(Dataset excerpts)
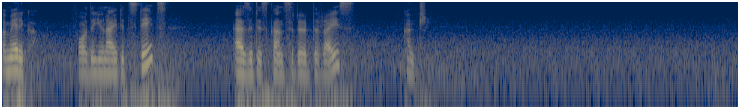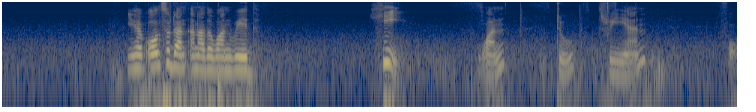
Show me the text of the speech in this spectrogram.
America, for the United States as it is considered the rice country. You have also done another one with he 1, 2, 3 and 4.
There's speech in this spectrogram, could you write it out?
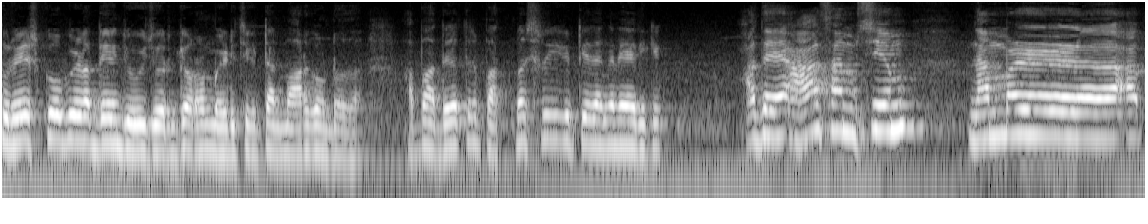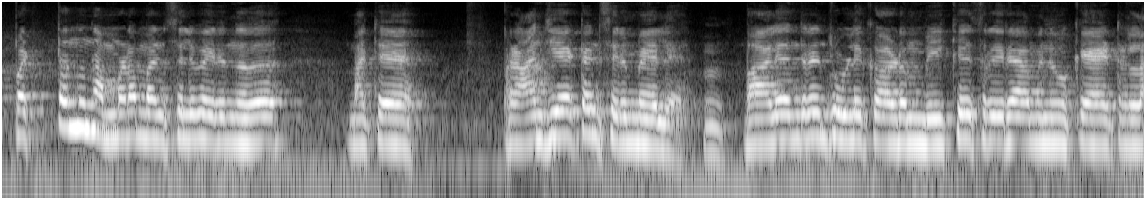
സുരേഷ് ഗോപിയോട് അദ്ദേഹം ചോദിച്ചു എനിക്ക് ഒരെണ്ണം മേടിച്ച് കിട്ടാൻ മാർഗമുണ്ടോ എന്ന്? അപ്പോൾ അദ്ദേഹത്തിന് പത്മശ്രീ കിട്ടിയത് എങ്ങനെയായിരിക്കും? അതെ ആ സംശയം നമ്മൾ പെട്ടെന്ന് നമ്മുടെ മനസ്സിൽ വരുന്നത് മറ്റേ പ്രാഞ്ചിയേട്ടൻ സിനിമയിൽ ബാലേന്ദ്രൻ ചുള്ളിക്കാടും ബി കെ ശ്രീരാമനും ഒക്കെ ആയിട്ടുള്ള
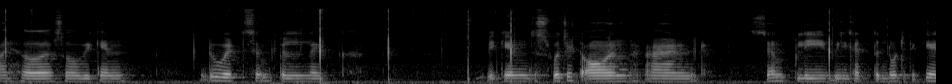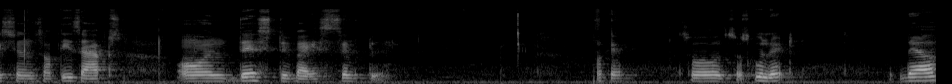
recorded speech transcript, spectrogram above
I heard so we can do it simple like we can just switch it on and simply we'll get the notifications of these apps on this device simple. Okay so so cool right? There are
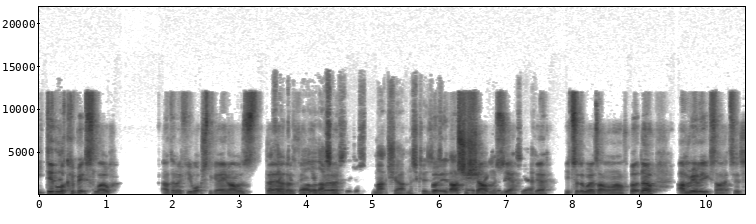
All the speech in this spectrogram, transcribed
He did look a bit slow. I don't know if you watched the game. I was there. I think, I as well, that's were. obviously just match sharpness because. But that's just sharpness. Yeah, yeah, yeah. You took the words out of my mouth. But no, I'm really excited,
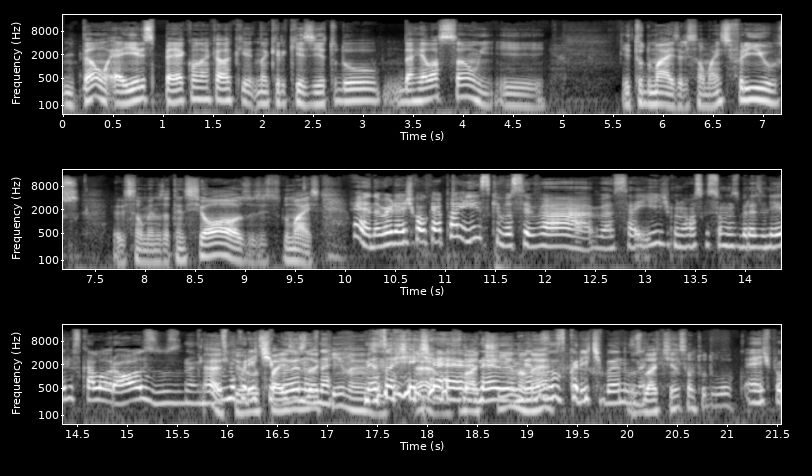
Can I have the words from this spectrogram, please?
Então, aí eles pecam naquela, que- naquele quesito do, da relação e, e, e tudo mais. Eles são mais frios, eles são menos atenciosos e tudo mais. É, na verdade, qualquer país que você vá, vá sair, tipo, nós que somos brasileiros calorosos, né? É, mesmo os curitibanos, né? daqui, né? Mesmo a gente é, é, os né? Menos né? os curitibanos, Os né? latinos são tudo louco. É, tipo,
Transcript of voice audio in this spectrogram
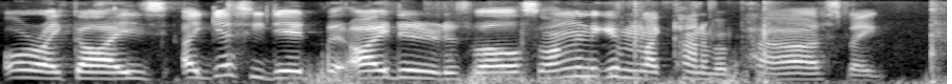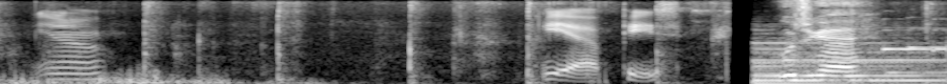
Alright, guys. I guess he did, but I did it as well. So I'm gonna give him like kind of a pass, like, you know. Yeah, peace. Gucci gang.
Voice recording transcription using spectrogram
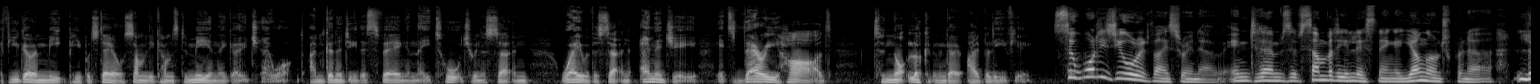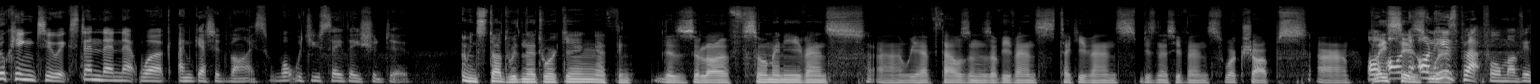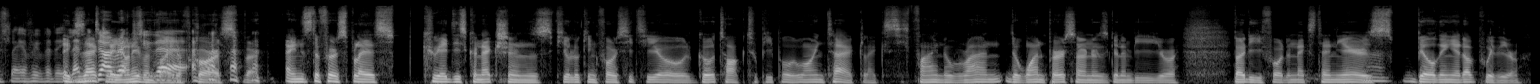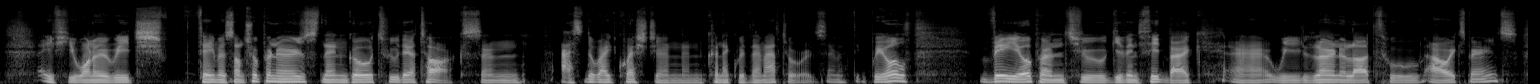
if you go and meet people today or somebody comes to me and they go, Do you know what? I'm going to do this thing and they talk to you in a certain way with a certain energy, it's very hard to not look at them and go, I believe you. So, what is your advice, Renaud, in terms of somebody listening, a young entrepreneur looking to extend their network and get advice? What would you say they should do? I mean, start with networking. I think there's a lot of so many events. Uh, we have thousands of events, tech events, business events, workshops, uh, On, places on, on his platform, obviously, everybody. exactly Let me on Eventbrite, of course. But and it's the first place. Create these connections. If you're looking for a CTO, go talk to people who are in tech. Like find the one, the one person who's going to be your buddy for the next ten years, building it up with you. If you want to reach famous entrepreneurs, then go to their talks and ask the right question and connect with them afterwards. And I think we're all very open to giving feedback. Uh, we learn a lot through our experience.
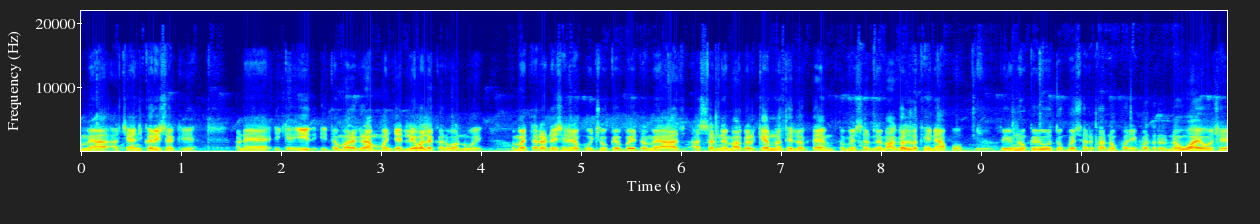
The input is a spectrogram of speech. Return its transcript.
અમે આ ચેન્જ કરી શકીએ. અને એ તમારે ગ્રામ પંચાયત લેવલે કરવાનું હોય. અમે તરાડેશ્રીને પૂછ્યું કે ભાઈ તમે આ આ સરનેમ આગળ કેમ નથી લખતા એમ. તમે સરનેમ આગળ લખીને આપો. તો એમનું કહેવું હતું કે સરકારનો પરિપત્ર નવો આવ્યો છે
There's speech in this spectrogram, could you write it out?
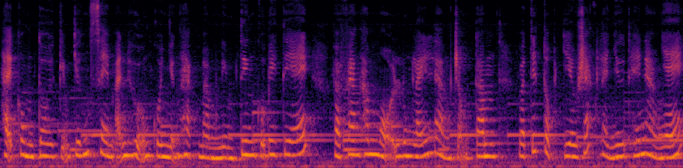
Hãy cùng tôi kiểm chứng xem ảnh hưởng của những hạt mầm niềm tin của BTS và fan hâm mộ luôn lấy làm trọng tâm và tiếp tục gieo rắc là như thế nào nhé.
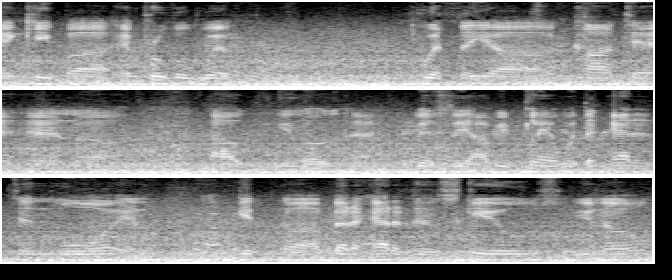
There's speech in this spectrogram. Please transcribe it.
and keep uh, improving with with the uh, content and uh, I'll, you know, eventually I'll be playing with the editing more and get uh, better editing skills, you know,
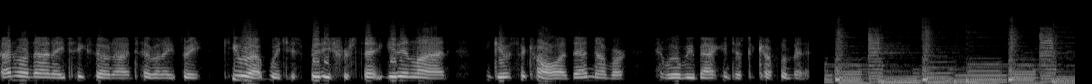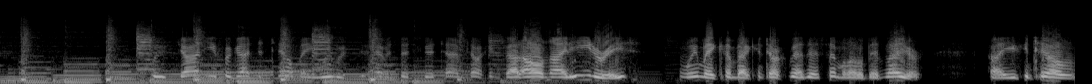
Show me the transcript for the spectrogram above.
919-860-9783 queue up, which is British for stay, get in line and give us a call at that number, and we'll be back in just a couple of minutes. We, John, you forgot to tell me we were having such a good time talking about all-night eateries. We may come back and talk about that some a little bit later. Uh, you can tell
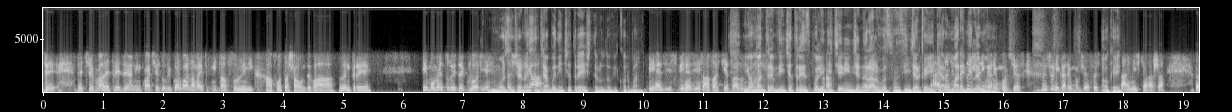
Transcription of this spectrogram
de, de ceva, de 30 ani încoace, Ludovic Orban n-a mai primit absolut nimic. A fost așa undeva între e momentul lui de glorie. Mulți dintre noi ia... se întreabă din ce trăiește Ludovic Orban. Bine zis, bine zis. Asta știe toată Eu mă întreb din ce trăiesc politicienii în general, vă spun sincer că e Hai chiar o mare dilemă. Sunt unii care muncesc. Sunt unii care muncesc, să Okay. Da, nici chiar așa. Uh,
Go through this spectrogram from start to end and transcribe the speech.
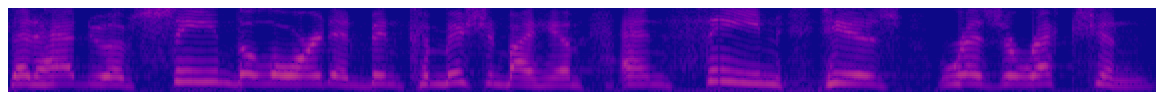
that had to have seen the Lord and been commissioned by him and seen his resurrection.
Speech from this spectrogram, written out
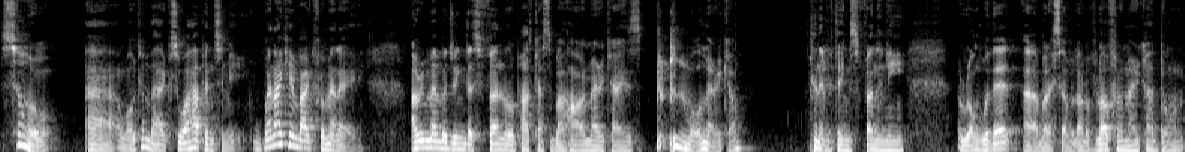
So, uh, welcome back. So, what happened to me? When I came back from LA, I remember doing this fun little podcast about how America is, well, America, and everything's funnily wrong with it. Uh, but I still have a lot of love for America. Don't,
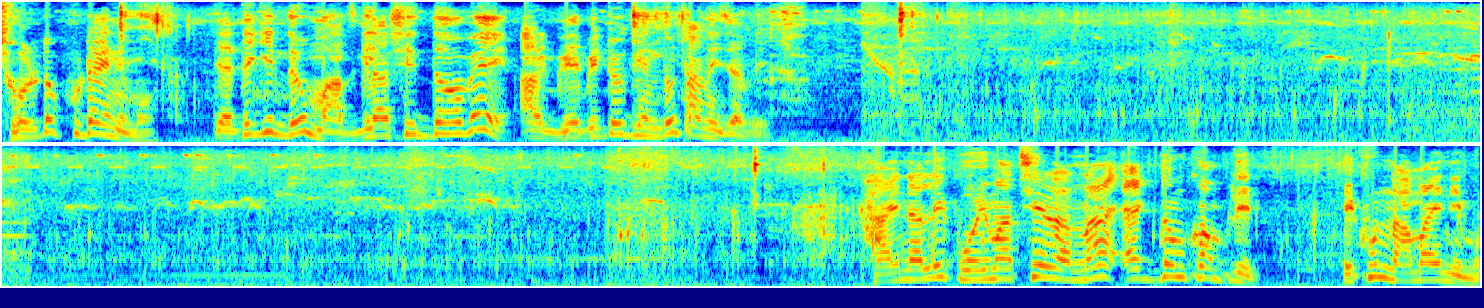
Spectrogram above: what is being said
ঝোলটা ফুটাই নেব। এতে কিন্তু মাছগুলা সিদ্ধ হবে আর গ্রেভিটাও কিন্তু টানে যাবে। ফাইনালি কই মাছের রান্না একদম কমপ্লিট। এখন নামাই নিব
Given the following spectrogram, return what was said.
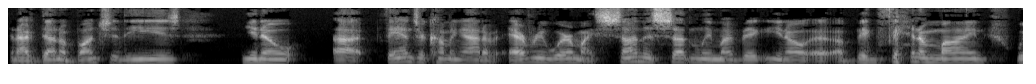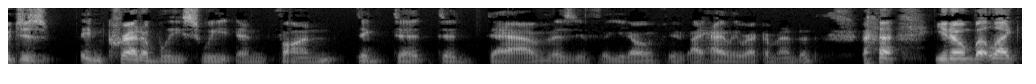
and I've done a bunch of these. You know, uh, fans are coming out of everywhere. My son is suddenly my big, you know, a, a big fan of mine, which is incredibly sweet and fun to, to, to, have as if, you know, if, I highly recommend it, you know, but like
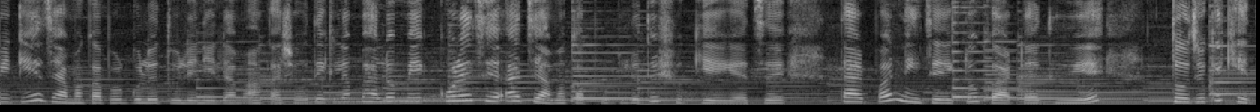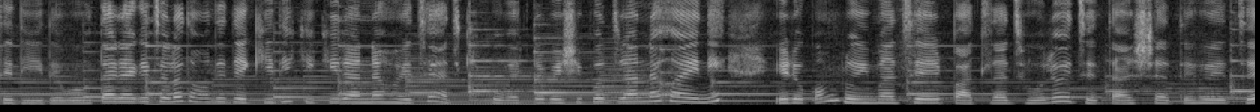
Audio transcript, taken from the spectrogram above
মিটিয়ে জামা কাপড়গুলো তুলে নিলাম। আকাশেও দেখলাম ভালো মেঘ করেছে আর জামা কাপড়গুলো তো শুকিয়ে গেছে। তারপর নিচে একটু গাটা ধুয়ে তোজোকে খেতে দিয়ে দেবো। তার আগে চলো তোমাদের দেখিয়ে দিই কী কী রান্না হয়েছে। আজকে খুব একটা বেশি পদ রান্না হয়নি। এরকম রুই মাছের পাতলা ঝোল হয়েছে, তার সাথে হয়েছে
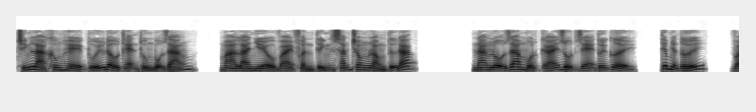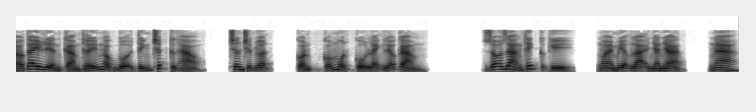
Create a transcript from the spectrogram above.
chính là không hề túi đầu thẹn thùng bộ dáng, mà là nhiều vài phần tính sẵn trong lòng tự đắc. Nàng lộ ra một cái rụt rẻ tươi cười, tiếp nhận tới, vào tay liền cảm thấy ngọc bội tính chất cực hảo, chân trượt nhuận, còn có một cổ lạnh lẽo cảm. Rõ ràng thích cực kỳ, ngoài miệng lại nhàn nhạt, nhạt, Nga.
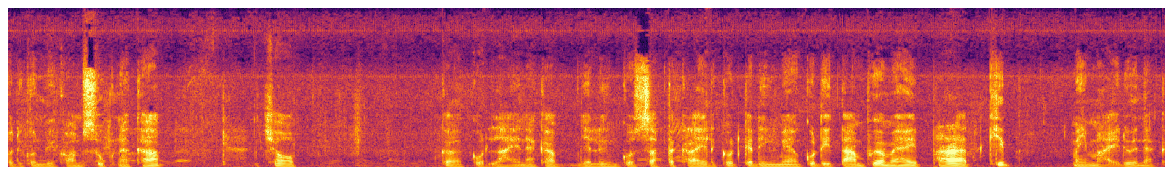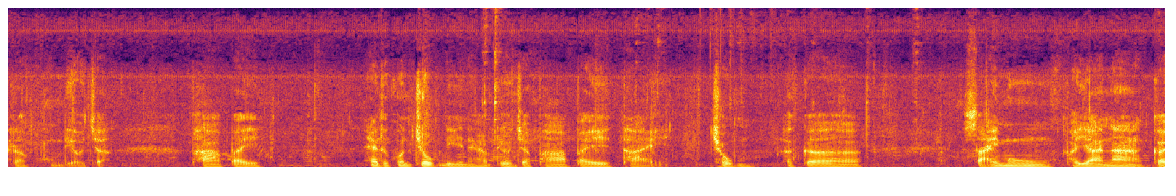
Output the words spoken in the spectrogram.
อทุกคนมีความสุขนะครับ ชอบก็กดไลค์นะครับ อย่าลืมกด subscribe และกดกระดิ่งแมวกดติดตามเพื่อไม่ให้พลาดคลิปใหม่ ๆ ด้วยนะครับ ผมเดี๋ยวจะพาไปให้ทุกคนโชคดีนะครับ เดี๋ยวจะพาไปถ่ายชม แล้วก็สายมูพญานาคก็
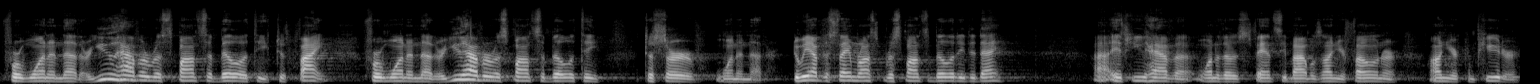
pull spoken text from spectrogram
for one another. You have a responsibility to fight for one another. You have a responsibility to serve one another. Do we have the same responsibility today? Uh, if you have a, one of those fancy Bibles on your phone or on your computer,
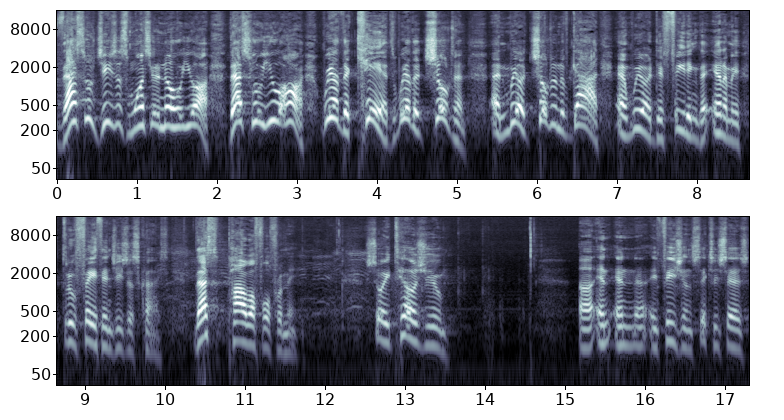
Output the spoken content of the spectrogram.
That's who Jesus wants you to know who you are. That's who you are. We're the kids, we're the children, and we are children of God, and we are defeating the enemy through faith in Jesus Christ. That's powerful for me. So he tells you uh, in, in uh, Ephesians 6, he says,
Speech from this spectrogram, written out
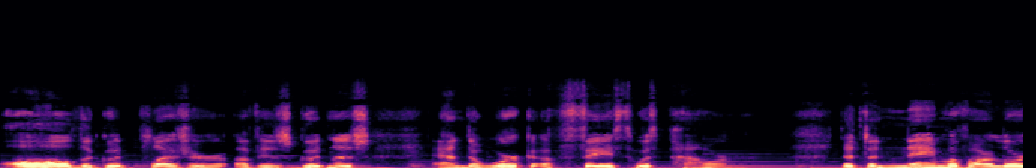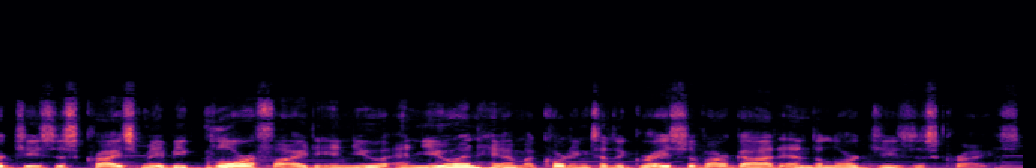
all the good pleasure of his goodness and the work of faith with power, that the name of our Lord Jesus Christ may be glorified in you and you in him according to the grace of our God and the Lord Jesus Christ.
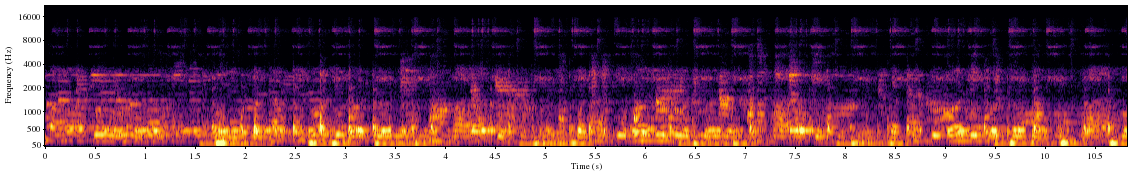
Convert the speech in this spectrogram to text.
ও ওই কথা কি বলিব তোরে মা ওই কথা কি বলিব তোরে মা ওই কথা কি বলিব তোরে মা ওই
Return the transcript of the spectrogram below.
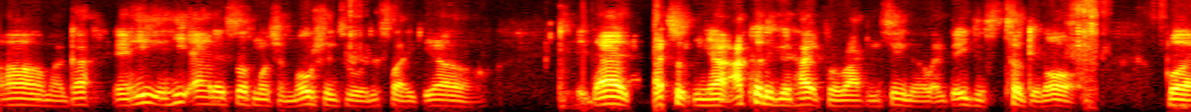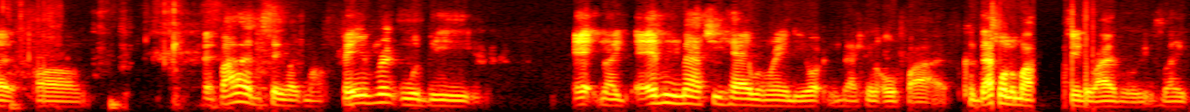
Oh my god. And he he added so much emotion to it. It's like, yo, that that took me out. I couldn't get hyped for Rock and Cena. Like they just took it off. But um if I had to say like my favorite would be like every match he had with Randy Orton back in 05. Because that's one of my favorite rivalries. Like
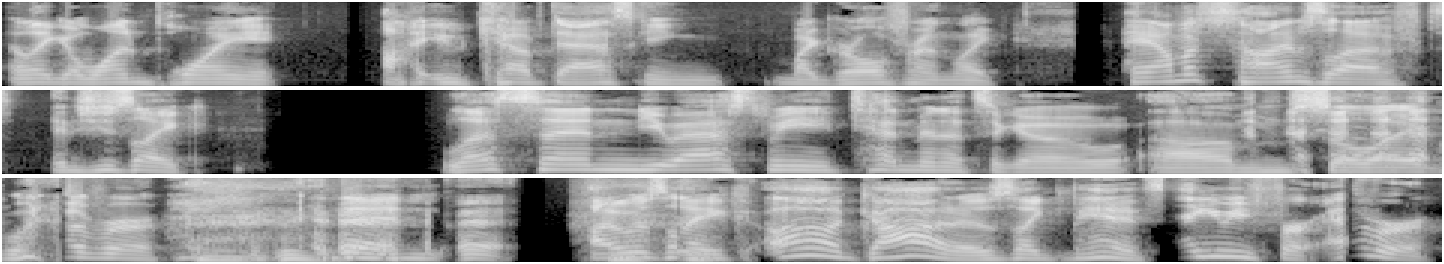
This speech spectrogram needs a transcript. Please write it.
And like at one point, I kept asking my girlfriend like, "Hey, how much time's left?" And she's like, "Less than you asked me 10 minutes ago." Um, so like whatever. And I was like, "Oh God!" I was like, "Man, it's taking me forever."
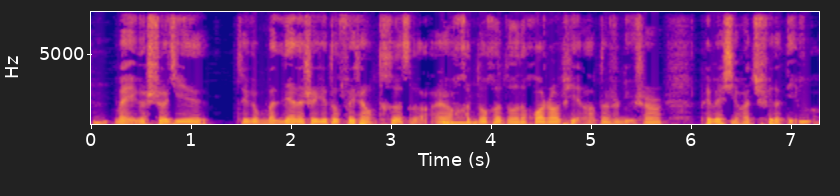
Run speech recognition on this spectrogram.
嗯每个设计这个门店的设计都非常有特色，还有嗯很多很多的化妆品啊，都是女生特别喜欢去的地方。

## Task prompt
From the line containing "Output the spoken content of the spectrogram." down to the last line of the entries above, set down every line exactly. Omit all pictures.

## Task result
Output the spoken content of the spectrogram.
That's who Jesus wants you to know who you are. That's who you are. We're the kids, we're the children, and we are children of God, and we are defeating the enemy through faith in Jesus Christ. That's powerful for me. So he tells you uh, in, in uh, Ephesians 6, he says,
Speech from this spectrogram, written out
all the good pleasure of his goodness and the work of faith with power, that the name of our Lord Jesus Christ may be glorified in you and you in him according to the grace of our God and the Lord Jesus Christ.
Convert the speech in this spectrogram to text.
ও ওই কথা কি বলিব তোরে মা ওই কথা কি বলিব তোরে মা ওই কথা কি বলিব তোরে মা ওই
Return the transcript of the spectrogram below.
Oh my god. And he he added so much emotion to it. It's like, yo, that that took me out. I couldn't get hyped for Rock and Cena. Like they just took it off. But um if I had to say like my favorite would be like every match he had with Randy Orton back in 05. Because that's one of my favorite rivalries. Like
This speech spectrogram needs a transcript. Please write it.
And like at one point, I kept asking my girlfriend like, "Hey, how much time's left?" And she's like, "Less than you asked me 10 minutes ago." Um, so like whatever. And I was like, "Oh God!" I was like, "Man, it's taking me forever."
Run speech recognition on this spectrogram.
嗯每个设计这个门店的设计都非常有特色，还有嗯很多很多的化妆品啊，都是女生特别喜欢去的地方。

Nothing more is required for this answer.